One simple question to consider: Is the average global temperature increasing?

It depends. What time frame are you considering?

The earth’s temperature has been changing ever since it formed. From a 600 million year perspective, we are currently in a relatively cool phase. (*)

Figure 1 Average Global Temperature 600 million years to present

If you look at the temperature record for the past 400,000 years, we are currently at an interglacial temperature peak.

Figure 2 Temperature difference over the past 400,000 years

A close up examination of temperature estimates for the last 3000 years shows us emerging from the Little Ice Age.

Figure 3 Surface Temperature of the past 3000 years

Zooming in to the last 150 years shows two periods of warming: 1900-1940 and 1960-2000.

Figure 4 Average temperature difference for the past 140 years

The first warming period occurred before any significant change in atmospheric CO2 and had to occur for some other reason. So why so much confidence that the second warming period is caused by human CO2 emissions?

Proponents of CO2-induced global temperature change frequently refer to a pair of charts which demonstrate a remarkable correlation between historical CO2 levels and global temperature. Figure 5 Temperature and CO2 for the past 400,000 years

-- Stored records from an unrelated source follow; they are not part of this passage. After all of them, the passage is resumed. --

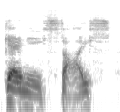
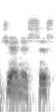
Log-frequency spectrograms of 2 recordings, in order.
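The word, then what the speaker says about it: Genisys: the machines salvation and gain east ice and yes I refuse to pronounce it Genesis because that's not how it's spelt but you've got him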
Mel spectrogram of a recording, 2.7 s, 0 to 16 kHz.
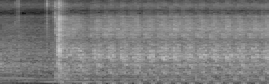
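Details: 1986 Merkur XR4Ti 2.3L turbo Ford donor engine, test-fired with no coolant, fuel line off, cranked to build oil pressure before adding fuel: steady, rapid starter cranking that never fires. Cranks but no start, cause unconfirmed.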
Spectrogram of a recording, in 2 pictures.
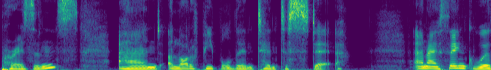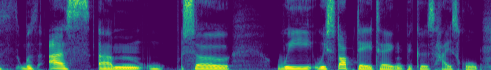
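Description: Speaking at a very slow pace, a woman uses a fairly low pitch and ordinary pitch variation. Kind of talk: interview. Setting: studio.

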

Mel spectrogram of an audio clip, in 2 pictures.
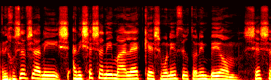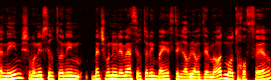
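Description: Against noticeable background noise, a man speaks at a fairly quick pace and fairly high pitch, with very even loudness and hardly any pauses. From Israel, Bnei Brak. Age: 40s. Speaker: singer. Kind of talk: interview. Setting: studio. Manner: animated.

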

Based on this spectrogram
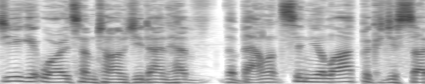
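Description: Talking at a very fast pace with an Australian accent, a man keeps a medium pitch and fairly even intonation. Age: 50s. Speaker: podcast host. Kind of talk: casual interview.

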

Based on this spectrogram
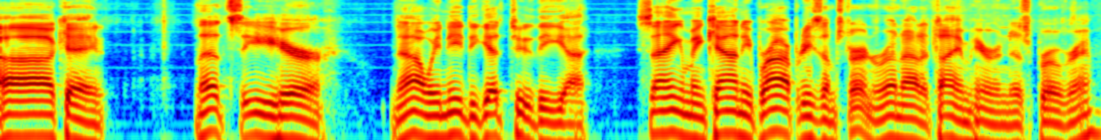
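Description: Speaking with an American accent, a man mumbles at a moderate pace. His pitch sits at a medium level. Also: ordinary pitch variation. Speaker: radio host and real estate broker. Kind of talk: call-in radio show talk. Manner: mumbling and bumbling.

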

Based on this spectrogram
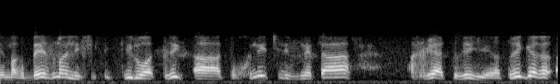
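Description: A man speaks at a fairly slow pace with long, frequent pauses and ordinary pitch variation. Noticeable background noise can be heard. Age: 20s. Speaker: interview guest. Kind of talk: radio interview. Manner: halting.

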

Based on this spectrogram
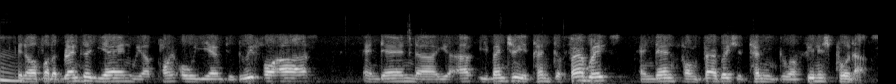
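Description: A man with a plain, everyday voice, a fairly high pitch, ordinary pitch variation and a fairly quick pace. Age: 60s. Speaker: entrepreneur. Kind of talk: radio interview.

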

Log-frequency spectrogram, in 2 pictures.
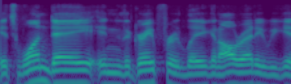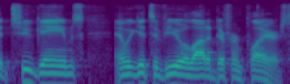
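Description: In a normal speaking voice, a man talks at a fairly quick pace with fairly low pitch and ordinary pitch variation. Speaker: sports broadcaster analyst. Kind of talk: sports commentary.

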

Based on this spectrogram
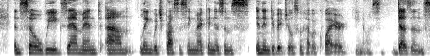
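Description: The voice moves at a moderate pace with hardly any pauses and a monotone, flat intonation. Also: woman, fairly low pitch for a woman. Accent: Russian. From Russia. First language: Russian. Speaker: neuroscientist. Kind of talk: interview.

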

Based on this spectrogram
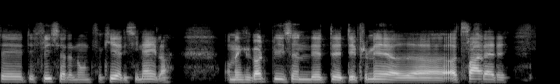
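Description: A man speaks at a medium pitch and a fairly quick pace in a monotone, flat intonation. The sound is dry and close, with no echo. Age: 20s. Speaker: marathon runner. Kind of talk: casual chat.

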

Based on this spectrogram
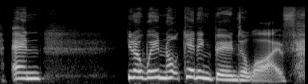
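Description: A woman with an Australian accent speaks in a very clean recording with a silent background. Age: 40s. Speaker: body image activist and filmmaker. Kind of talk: interview conversation.

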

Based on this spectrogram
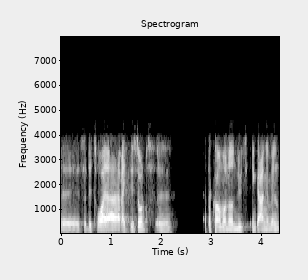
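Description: Moderately paced, a man speaks at a medium pitch. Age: 40s. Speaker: teacher, listener panelist. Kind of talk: radio phone-in discussion. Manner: halting.

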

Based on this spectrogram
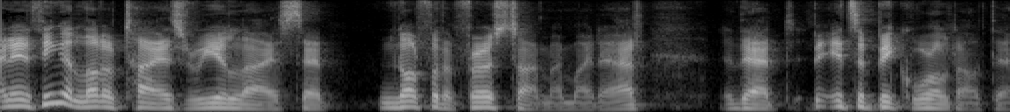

These charts tell us nothing about which is cause and which is effect. It could be either. However, let’s zoom out from this view of the last 400,000 years and look at our best estimates of CO2 and temperature over the past 600 million years.
Figure 6 Temperature and CO2 over the past 600 million years

The correlation no longer is so clear.

Fact: there is no general theory of climate which adequately explains changes past or present. There is much that is understood, but crucial areas are poorly understood. Complexity in and of itself is not a reason for skepticism, but climate science is both complex and young. There are large gaps in our knowledge, not just of data but of the fundamental principles which are operating: the roles of ocean currents, cloud cover, precipitation, water-vapor feedback, cosmic rays. Even by estimates of the IPCC, much of our scientific level of understanding is “low.”

Why this topic in a blog on wealth? Because the promoters of catastrophic anthropogenic global warming are telling us that we need to drastically reduce our consumption of energy in order to save the planet. The economic effects of mandating the switch away from fossil fuels to more expensive energy alternatives will be devastating to the millions of people living “at the margin.” Be sure you adequately understand the science before you vote to condemn them to poverty, or worse.

And be on the look out for articles like Friedman’s which are mere emotional appeals promoting a political solution without addressing the controversial aspects of the underlying science.

(*) Figures 1-6 taken from “A Global Warming Primer” by the National Center for Policy Analysis. The primary sources for the data are cited at the end of the Primer.